Furthermore, it’s compatible with a broad range of composting applications. Its unique formulation helps to produce true humus. You have less to worry about since it’s human and pet friendly. The compost accelerator comes in a 3lb package. Therefore you can use it a couple of times.
- It supports versatile composting applications
- Completely natural and organic
- It’s both human and pet friendly
- Its packaging needs improvement. Once you open it, resealing it is hard.
The Espoma organic compost starter has beneficial microbes that speed up the decomposition of organic wastes. Its constitution employs 100 percent bio organic mixture and PH balancers.
To reap efficient composting, add the organic composter whenever you add a fresh layer of organic materials. Though it comes in a 4lbs bag, you need 1 cup of the compost starter per 16 square feet of compost.
You need to add the Bio-Excelerator to a fresh organic pile. In addition you have to moisten and turn it on often. That way, you can have the compost ready in about months.
- 100 percent natural
- Friendly to pets
- Produces humus in about three months
- Simple to use
- It has a strong smell
- Needs reapplication every time you add a layer of organic wastes
Do Compost Starters Work?
Long story short, yes, compost starters do actually work. Again, they aren’t necessary if you have a proper balance of materials, but adding some compost starter can help you get good compost quicker. That means richer fertilizer for your garden soil. You can buy a compost starter or make your own.
How to Make a Compost Starter?
If you don’t want to spend the money on buying packaged compost starter, you can always DIY it and make your own compost tea starter. To make your own compost tea, you’ll need:
- A sealable container
- One bottle of beer
- One can of regular soda (not diet!)
- Half a cup of ammonia
- Two gallons of warm water
Combine half of the beer, the whole can of soda, and the half cup of ammonia in the container, like a sealable bucket, and then add the two gallons of water. The yeast from the beer and added boost of ammonia will help speed up the decomposition process, while the soda will provide extra sugars for the microbes.
Once you’ve made the mixture, you can transfer some of it to a watering can and sprinkle it on top of your beginning compost pile. It’s essential to use a sealable container because you won’t use all of the mixture at once. You can sprinkle the mixture once every few days.

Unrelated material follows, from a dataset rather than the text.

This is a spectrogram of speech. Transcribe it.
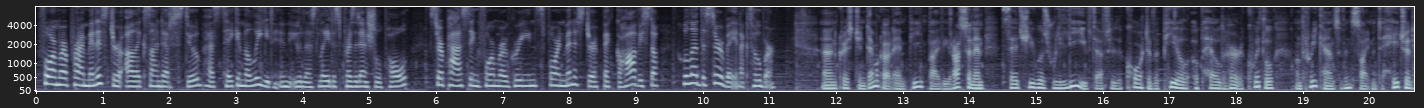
Former Prime Minister Alexander Stubb has taken the lead in Yle's latest presidential poll, surpassing former Greens Foreign Minister Pekka Haavisto, who led the survey in October. And Christian Democrat MP Päivi Räsänen said she was relieved after the Court of Appeal upheld her acquittal on three counts of incitement to hatred.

What’s The Best Way to Set Up and Maintain a Compost Pile?
While it may be tempting to throw together all your yard waste, kitchen scraps, and other organic matter and watch it decompose, a compost pile does need to be a bit more planned than that. You need to know the best way to set up your compost pile, so it remains stable and usable.

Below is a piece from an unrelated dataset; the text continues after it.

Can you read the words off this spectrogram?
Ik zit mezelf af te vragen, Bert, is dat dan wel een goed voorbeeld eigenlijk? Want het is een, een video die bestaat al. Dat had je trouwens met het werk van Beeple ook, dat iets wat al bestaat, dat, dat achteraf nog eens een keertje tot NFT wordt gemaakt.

The Layers of Composting
You should start your compost pile on the bare earth, then lay down the brown materials like twigs and straw. These will help with drainage and keep the pile aerated.
Next, pile in some green materials, also known as the “wet” waste. This includes kitchen waste or yard waste like fresh leaves. Afterward, you’ll add brown materials onto the green. Sawdust, straw, dry leaves, etc., are all brown materials. Continue to layer green, brown, etc., until you run out of materials.

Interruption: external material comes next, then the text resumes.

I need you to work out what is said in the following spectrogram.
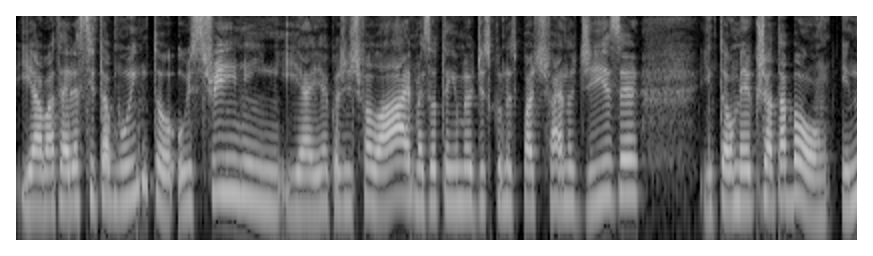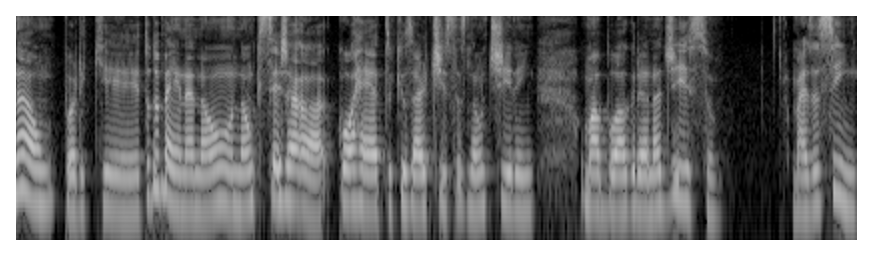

Then you can add manure (not fresh, though) or green waste, like clover or grass clippings, to help activate the compost pile. This is also where you could add your compost starter, whether it is homemade or store-bought. Once you’ve built your compost pile, you’ll want to water it every so often. You can leave this to the rain or water it on your own.
To maintain your compost pile, you’ll need to keep it covered. This can be with a tarp, wood, or a plastic sheet. The last step in cultivating a compost pile is to turn it every few weeks with a shovel or pitchfork. This helps get the compost the oxygen it needs via aeration.
So, Do You Really Need a Compost Starter?
Compost starters are very beneficial when establishing a new compost pile, but they aren’t mandatory. While they can speed up the process, ultimately, nature will do what it needs to as long as you’ve correctly layered the compost pile during setup.